New Traders Set up Tips
Updated: Mar 7
There is nothing more annoying than starting your trading career, spending hours practicing and refining your strategy, studying the market obsessively only to find that you are still struggling to make any money. This could be because you chose an unsuitable strategy that does not fit your type of trader. It can also be the kind of market you want to trade-in, or perhaps your technique is incorrect. Below are some new traders' setup tips.
One way of looking at the market is whether or not it is in a trending manner or if it is choppy. When prices are trending upwards, these signals buyers enter the market and make purchases. This pushes the stock price up even further. However, when no clear trend lines are discernable, perhaps neither bulls nor bears control prices. This can be called a range-bound market. When the boundaries between ranges narrow before closing, that is known as channeling, while widening is known as expansion. The exit of buyers at this point signals a future price fall and vice versa for selling.

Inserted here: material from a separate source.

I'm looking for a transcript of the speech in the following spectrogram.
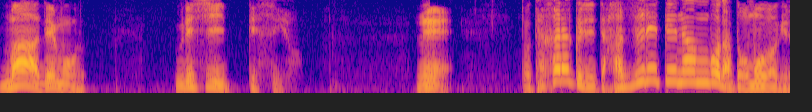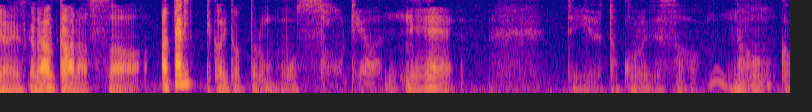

Understanding Volume and Price
Volume and price are two different metrics that go hand in hand. If prices move up, the volume will follow suit. However, not necessarily the other way around if prices drop. The more buying there is, the higher the volume will be. Lower buying activities tend to cause low activity on the stock's volume graph. Penny stocks typically have low trading fees attached. They attract small-time traders looking for quick profits. This can amplify their returns by magnitudes when these seemingly cheap stocks skyrocket in value.
Understanding Time Frames

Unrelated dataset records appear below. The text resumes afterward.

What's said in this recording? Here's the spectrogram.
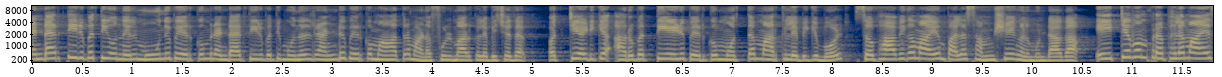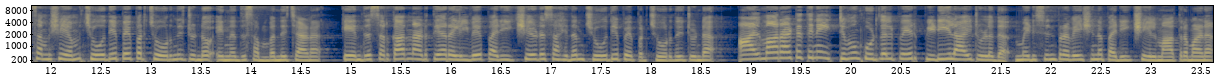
രണ്ടായിരത്തി ഇരുപത്തിയൊന്നിൽ മൂന്ന് പേർക്കും രണ്ടായിരത്തി ഇരുപത്തി മൂന്നിൽ രണ്ട് പേർക്കും മാത്രമാണ് ഫുൾ മാർക്ക് ലഭിച്ചത്. ഒറ്റയടിക്ക് അറുപത്തിയേഴ് പേർക്കും മൊത്തം മാർക്ക് ലഭിക്കുമ്പോൾ സ്വാഭാവികമായും പല സംശയങ്ങളും ഉണ്ടാകാം. ഏറ്റവും പ്രബലമായ സംശയം ചോദ്യപേപ്പർ ചോർന്നിട്ടുണ്ടോ എന്നത് സംബന്ധിച്ചാണ്. കേന്ദ്ര സർക്കാർ നടത്തിയ റെയിൽവേ പരീക്ഷയുടെ സഹിതം ചോദ്യപേപ്പർ ചോർന്നിട്ടുണ്ട്. ആൾമാറാട്ടത്തിന് ഏറ്റവും കൂടുതൽ പേർ പിടിയിലായിട്ടുള്ളത് മെഡിസിൻ പ്രവേശന പരീക്ഷയിൽ മാത്രമാണ്.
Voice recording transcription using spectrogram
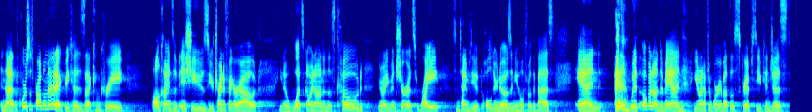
And that, of course, is problematic because that can create all kinds of issues. You're trying to figure out, you know, what's going on in this code. You're not even sure it's right. Sometimes you hold your nose and you hope for the best. And with Open On Demand, you don't have to worry about those scripts. You can just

Traders should know what time frame they want to invest in. Committing to a particular time frame ensures that they practice patience. Such practice will lead to fewer emotional decisions during trading sessions. Short-term trading is done over a few minutes. Medium-term trading may be conducted over days or weeks. Long-term traders focus on long intervals, hours, weeks, and months. Swings are not taken into consideration at all. Instead, it is about holding onto positions for extended periods. This means resisting the urge to sell when it is bad or buying more when markets dropdown.
Understanding Risk Management
Traders should set a stop loss point to prevent the risk of going bankrupt. They should also know their entry points and stick to them. Traders need to calculate the amount of money they stand to lose if their positions drop by 30%. This makes it easier for them to stay level-headed when market volatility causes large swings up and down. If this value is too high compared to what they can afford, then perhaps these trades are not for them. Instead, traders should look towards safer investments where there is a less tangible risk, but yields are more constant than uncertain with brief periods of high returns.
Trading is a very demanding profession. At the same time, it is also one of the most rewarding vocations you can imagine. The trading world is not for everyone, though. You need to be well prepared for the task ahead to enter this realm.